Canada during the period Murray was at the helm, and there were some terrific rival- ries with some of the other teams, especially the Guelph Biltmore Madhatters and St. Michael’s Majors.

Murray, who owned the Albion Hotel when he was in Galt, either played with, coached, or came to know some of the great men of hockey. He counted Eddie Shore as one of his friends. Shore, in fact, used to bring the Springfield squad to Stratford for training camp.

But one of his best friends was Normie Himes. “Ruth and Normie and my father and mother (Nora), were great friends,” said Al’s son Bruce.

The Americans, Normie and Al included, would play all their home games at Madison Square Garden. In the summers Murray would return to Stratford and his cottage in northern Ontario to recuperate.

Murray’s departure from the Junior Red Wings was not without controversy. Murray never let any outsider in the dressing room, and one game, after a bad sec- ond period, Jack Adams from the parent club in Detroit entered the dressing room. Murray was in another room at the time. Trainer Toots Last told Murray, “You better get out there. Adams is in the dressing room.”

Murray was livid. He saw Adams parading up and down, giving the Galt players hell. He told Adams, his boss, that he wasn’t to be in the dressing room with his players.

“This is our team!” said Adams. “It’s Galt’s team,” replied Murray.

Shortly after, Adams sent the Galt executive a note telling them to get rid of Murray.

Murray then moved to San Francisco with his family to coach the San Francisco Shamrocks of the Pacific Coast Hockey League. There, he and his players were involved in a terrible train crash with an oil tanker that had stalled on the tracks. Murray’s hands were burned trying to beat fires off people. Several players were heroes, rescuing other passengers.

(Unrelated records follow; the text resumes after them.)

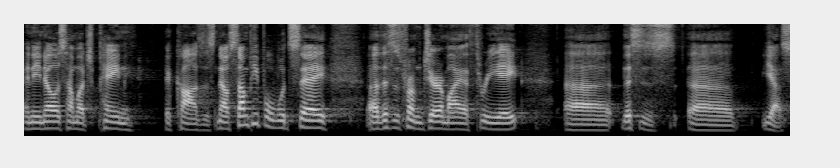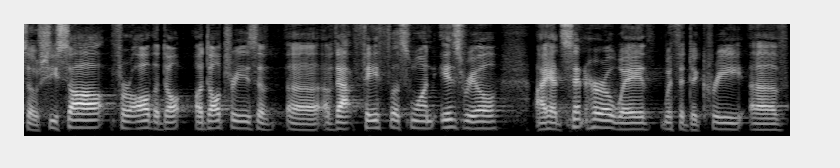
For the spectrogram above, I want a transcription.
and he knows how much pain it causes. Now, some people would say, uh, this is from Jeremiah 3 8. Uh, this is, uh, yeah, so she saw for all the adul- adulteries of, uh, of that faithless one, Israel, I had sent her away with a decree of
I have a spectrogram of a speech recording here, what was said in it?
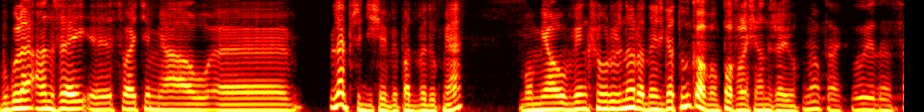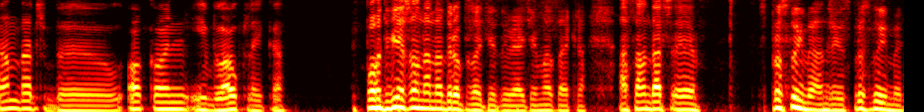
W ogóle Andrzej, y, słuchajcie, miał e, lepszy dzisiaj wypad według mnie, bo miał większą różnorodność gatunkową. Pochwal się Andrzeju. No tak, był jeden sandacz, był okoń i była uklejka. Podwieszona na dropshocie, słuchajcie, masakra. A sandacz, e, sprostujmy Andrzeju, sprostujmy.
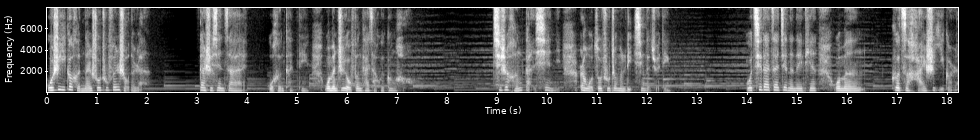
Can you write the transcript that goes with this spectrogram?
我是一个很难说出分手的人，但是现在。我很肯定，我们只有分开才会更好。其实很感谢你，让我做出这么理性的决定。我期待再见的那天，我们各自还是一个人。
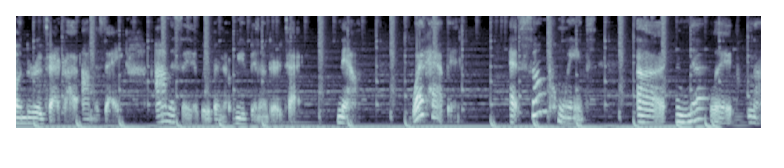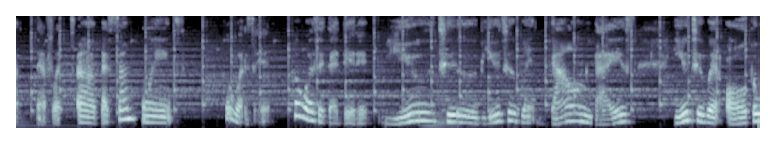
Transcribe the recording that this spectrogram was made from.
under attack. I, am gonna say, I'm gonna say that we've been we've been under attack. Now, what happened? At some point, uh, Netflix, not Netflix, uh, at some point who was it? Who was it that did it? YouTube. YouTube went down, guys. YouTube went all the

Murray, who was also an excellent golfer like his friend Normie Himes, coached briefly with Eddie Shore in Springfield, and returned to Galt to help coach the Jr. A Black Hawks when they were in need of a coach.

“Pound for pound,” wrote Dunnell, “Murray rattled more ribs than any other rear- guard, and that was in a hockey age when defence players were rated on the bruises they inflicted, rather than on their assists in the scoring statistics.”

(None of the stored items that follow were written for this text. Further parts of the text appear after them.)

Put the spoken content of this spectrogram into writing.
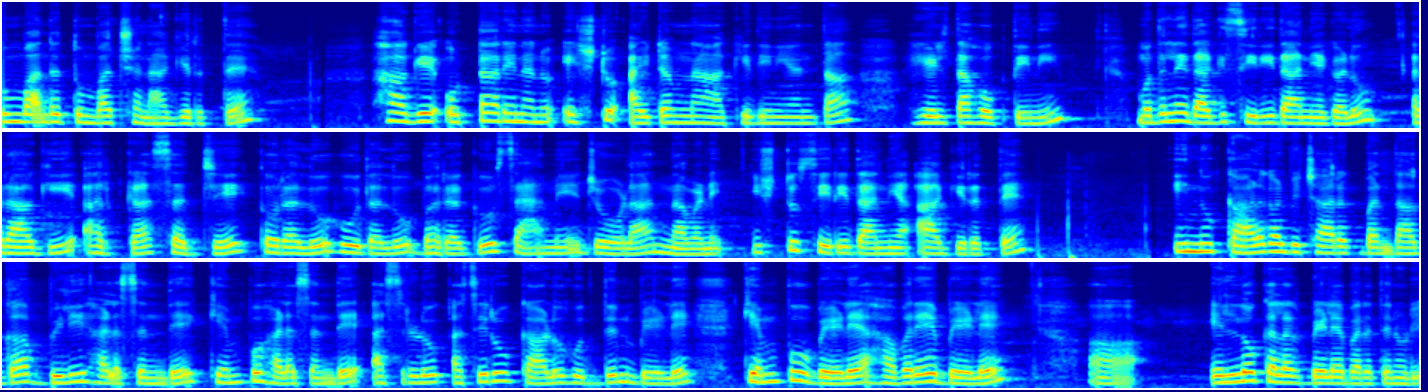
ತುಂಬ ಅಂದರೆ ತುಂಬ ಚೆನ್ನಾಗಿರುತ್ತೆ. ಹಾಗೆ ಒಟ್ಟಾರೆ ನಾನು ಎಷ್ಟು ಐಟಮ್ನ ಹಾಕಿದ್ದೀನಿ ಅಂತ ಹೇಳ್ತಾ ಹೋಗ್ತೀನಿ. ಮೊದಲನೇದಾಗಿ ಸಿರಿಧಾನ್ಯಗಳು, ರಾಗಿ, ಅರ್ಕ, ಸಜ್ಜೆ, ಕೊರಲು, ಹೂದಲು, ಬರಗು, ಸ್ಯಾಮೆ, ಜೋಳ, ನವಣೆ. ಇಷ್ಟು ಸಿರಿಧಾನ್ಯ ಆಗಿರುತ್ತೆ. ಇನ್ನು ಕಾಳುಗಳ ವಿಚಾರಕ್ಕೆ ಬಂದಾಗ ಬಿಳಿ ಹಳಸಂದೆ, ಕೆಂಪು ಹಳಸಂದೆ, ಹಸಿರು ಹಸಿರು ಕಾಳು, ಉದ್ದಿನ ಬೇಳೆ, ಕೆಂಪು ಬೇಳೆ, ಅವರೆ ಬೇಳೆ ಎಲ್ಲೋ ಕಲರ್ ಬೇಳೆ ಬರುತ್ತೆ ನೋಡಿ,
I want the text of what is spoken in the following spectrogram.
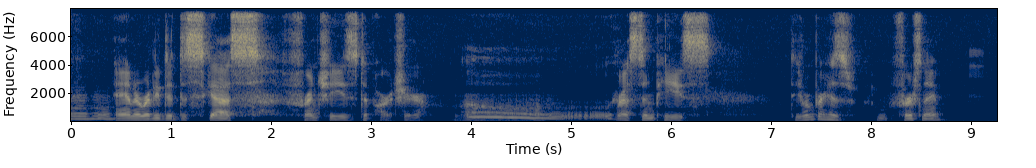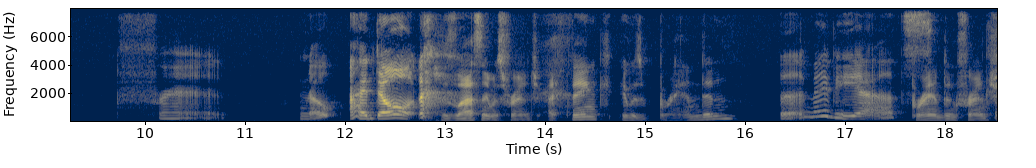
Mm-hmm. and are ready to discuss Frenchie's departure. Oh, rest in peace. Do you remember his first name? friend. Nope, I don't. His last name was French. I think it was Brandon. Uh, maybe, yeah. It's Brandon French.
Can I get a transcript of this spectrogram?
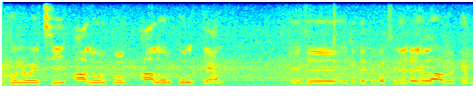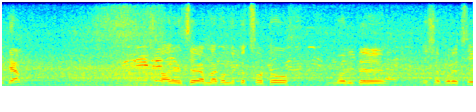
এখন রয়েছি আলোর কোল আলোর কোল ক্যাম্প। এই যে এটা দেখতে পাচ্ছেন, এটাই হলো আলোর ক্যাম্প ক্যাম্প। আর হচ্ছে আমরা এখন একটা ছোট নদীতে এসে পড়েছি।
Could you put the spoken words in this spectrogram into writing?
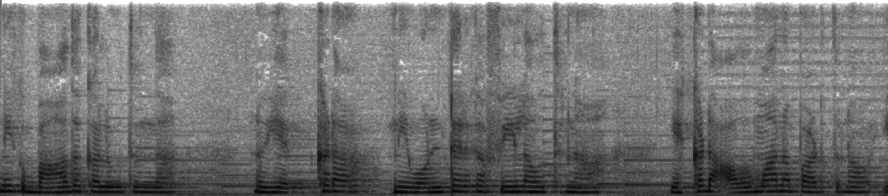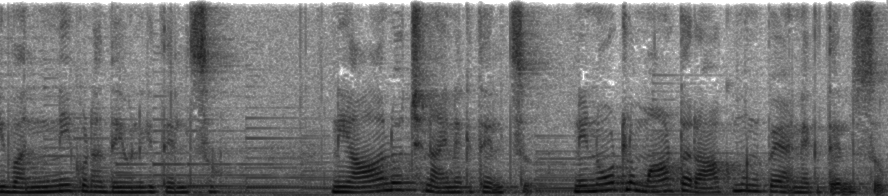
నీకు బాధ కలుగుతుందా? నువ్వు ఎక్కడ నీ ఒంటరిగా ఫీల్ అవుతున్నావా ఎక్కడ అవమానపడుతున్నావు ఇవన్నీ కూడా దేవునికి తెలుసు. నీ ఆలోచన ఆయనకి తెలుసు. నీ నోట్లో మాట రాకమునిపై ఆయనకు తెలుసు.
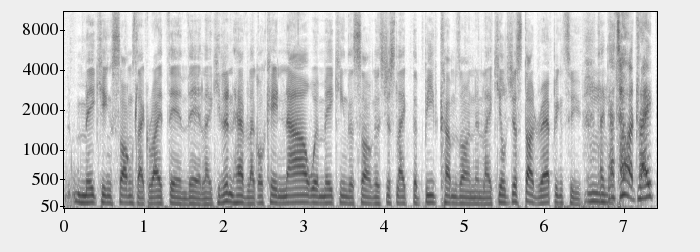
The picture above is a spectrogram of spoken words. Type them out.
making songs like right there and there. Like he didn't have like, okay, now we're making the song. It's just like the beat comes on, and like he'll just start rapping to you. Like mm. that's hard, right?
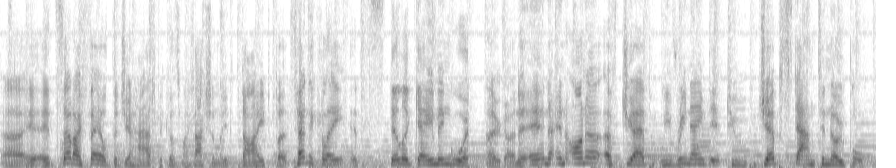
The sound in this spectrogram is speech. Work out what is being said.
uh, it, it, said I failed the jihad because my faction leader died, but technically it's still a gaming win. There we go. And in, in honor of Jeb, we've renamed it to Jeb Jebstantinople.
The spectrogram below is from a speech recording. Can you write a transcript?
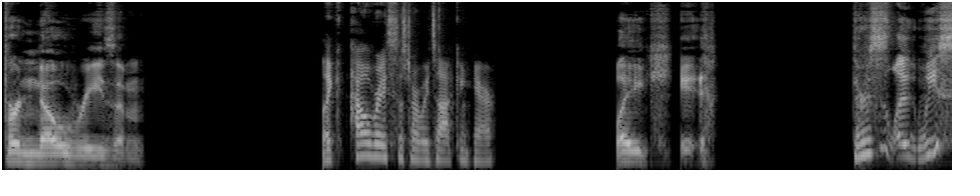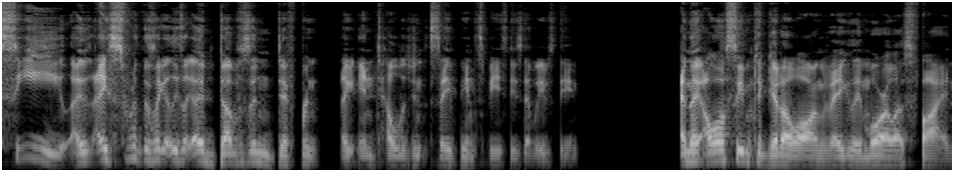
for no reason. Like, how racist are we talking here? Like, it, there's like, we see, I, I swear there's like at least like a dozen different like intelligent sapient species that we've seen. And they all seem to get along vaguely more or less fine.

Said Harold Cotton, a former opponent and teammate: “For his size and weight, he was the toughest defenseman I ever saw play.”